When your children actually applies for colleges, how many should they apply to? Five to seven is usually a good number. They should have their first, second, and third choices, as well as a couple of backups, so they will get into at least one college. When you list the colleges on the FAFSA, list the most expensive ones first. All the other colleges will see what you're applying for and which colleges they are competing with to get your child to attend their college.. Your financial aid may be based on the costs to attend the most expensive college.
Extra Curricular Activities: What do these activities show college administrators? They show your child is well-rounded, not just an athlete, a musician, a drama/art/Spanish/anime club member, an academic, a geek, etc. Colleges want well-rounded applicants. These activities show your child has broad interests, knows how to manage time, has worked in a group, on a team, in a club, is a leader, understands voluneerism, has friends, and a support group. College is hard - more stressful than you think. Kids with affiliations and support groups do better away from home. College can build leaders, but it's nice to have some experienced student leaders to build with.
These are the considerations parents need to know and understand.

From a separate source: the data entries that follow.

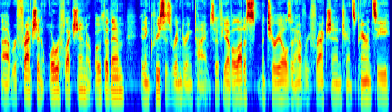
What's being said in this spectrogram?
uh, refraction or reflection or both of them, it increases rendering time. So if you have a lot of materials that have refraction, transparency,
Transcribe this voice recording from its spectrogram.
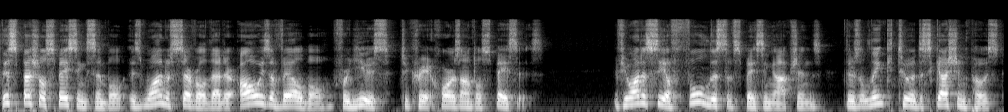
This special spacing symbol is one of several that are always available for use to create horizontal spaces. If you want to see a full list of spacing options, there's a link to a discussion post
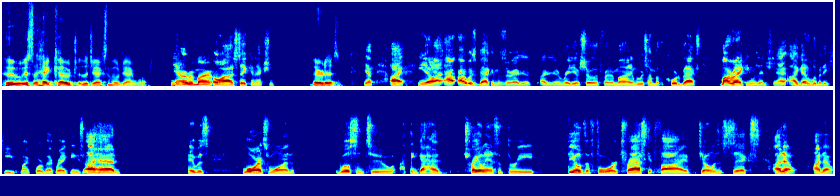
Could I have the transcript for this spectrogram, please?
who is the head coach of the Jacksonville Jaguars? Yeah, Urban Meyer, Ohio State connection. There it is. Yep. I, you know, I, I was back in Missouri. I did, a, I did a radio show with a friend of mine, and we were talking about the quarterbacks. My ranking was interesting. I, I got a little bit of heat for my quarterback rankings. I had, it was Lawrence one, Wilson two. I think I had Trey Lance at three, Fields at four, Trask at five, Jones at six. I know, I know,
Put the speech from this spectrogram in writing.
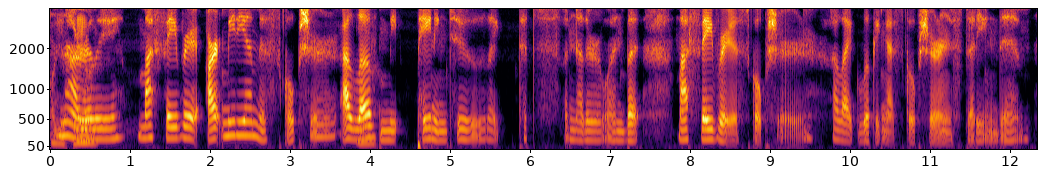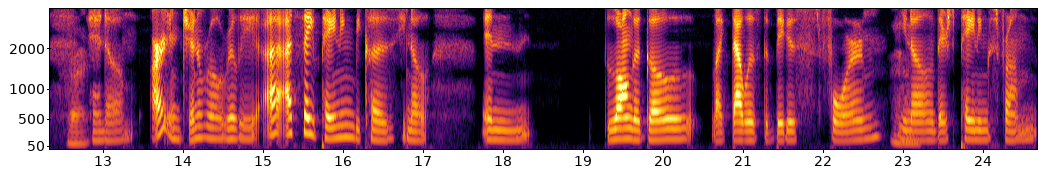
not favorites? really. My favorite art medium is sculpture. I love me- painting too. Like that's another one, but my favorite is sculpture. I like looking at sculpture and studying them. Right. And um, art in general, really, I, I say painting because you know, in long ago, like that was the biggest form. You Mhm. know, there's paintings from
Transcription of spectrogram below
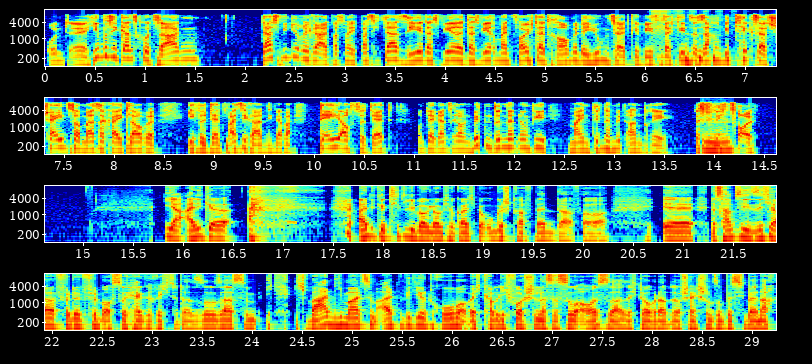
Und äh, hier muss ich ganz kurz sagen, das Videoregal, was, was ich da sehe, das wäre, das wäre mein feuchter Traum in der Jugendzeit gewesen. Da stehen so Sachen wie Texas Chainsaw Massacre, ich glaube, Evil Dead, weiß ich gerade nicht mehr, aber Day of the Dead und der ganze Raum mittendrin dann irgendwie mein Dinner mit André. Das finde ich mhm. toll. Ja, einige, einige Titel, die man, glaube ich, auch gar nicht mehr ungestraft nennen darf, aber äh, das haben sie sicher für den Film auch so hergerichtet. Also so saß im, ich, ich war niemals im alten Videodrom, aber ich kann mir nicht vorstellen, dass es so aussah. Also ich glaube, da haben sie wahrscheinlich schon so ein bisschen mehr nach,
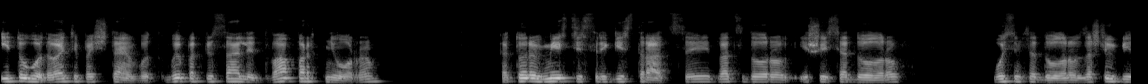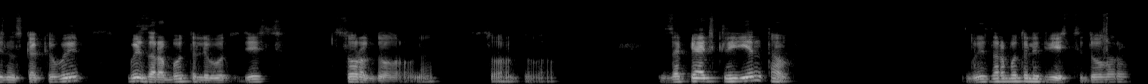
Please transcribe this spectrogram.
Итого, давайте посчитаем. Вот вы подписали два партнера, которые вместе с регистрацией 20 долларов и 60 долларов 80 долларов, зашли в бизнес, как и вы, вы заработали вот здесь 40 долларов, да? 40 долларов. За 5 клиентов вы заработали 200 долларов.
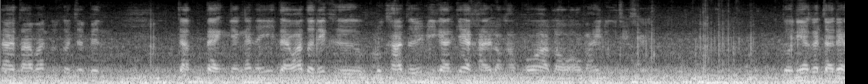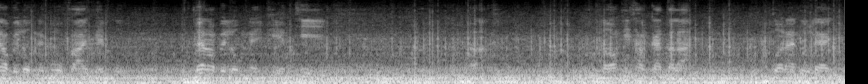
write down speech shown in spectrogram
หน้าตาบ้านมันก็จะเป็นจัดแต่งอย่างนั้นอย่างนี้แต่ว่าตัวนี้คือลูกค้าจะไม่มีการแก้ไขหรอกครับ เพราะว่าเราเอามาให้ดูเฉยๆ ตัวนี้ก็จะได้เอาไปลงในโปรไฟล์เฟซบุ๊กแล้วเอาไปลงในเพจที่น้องที่ทำการตลาด ตัวนั้นดูแลอยู่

Next week I'll talk about your child's preparation and things they need to know.
Tags: College, AP, College Prep, Financial Aid, Preparation, Activities, Money, savings, assets, University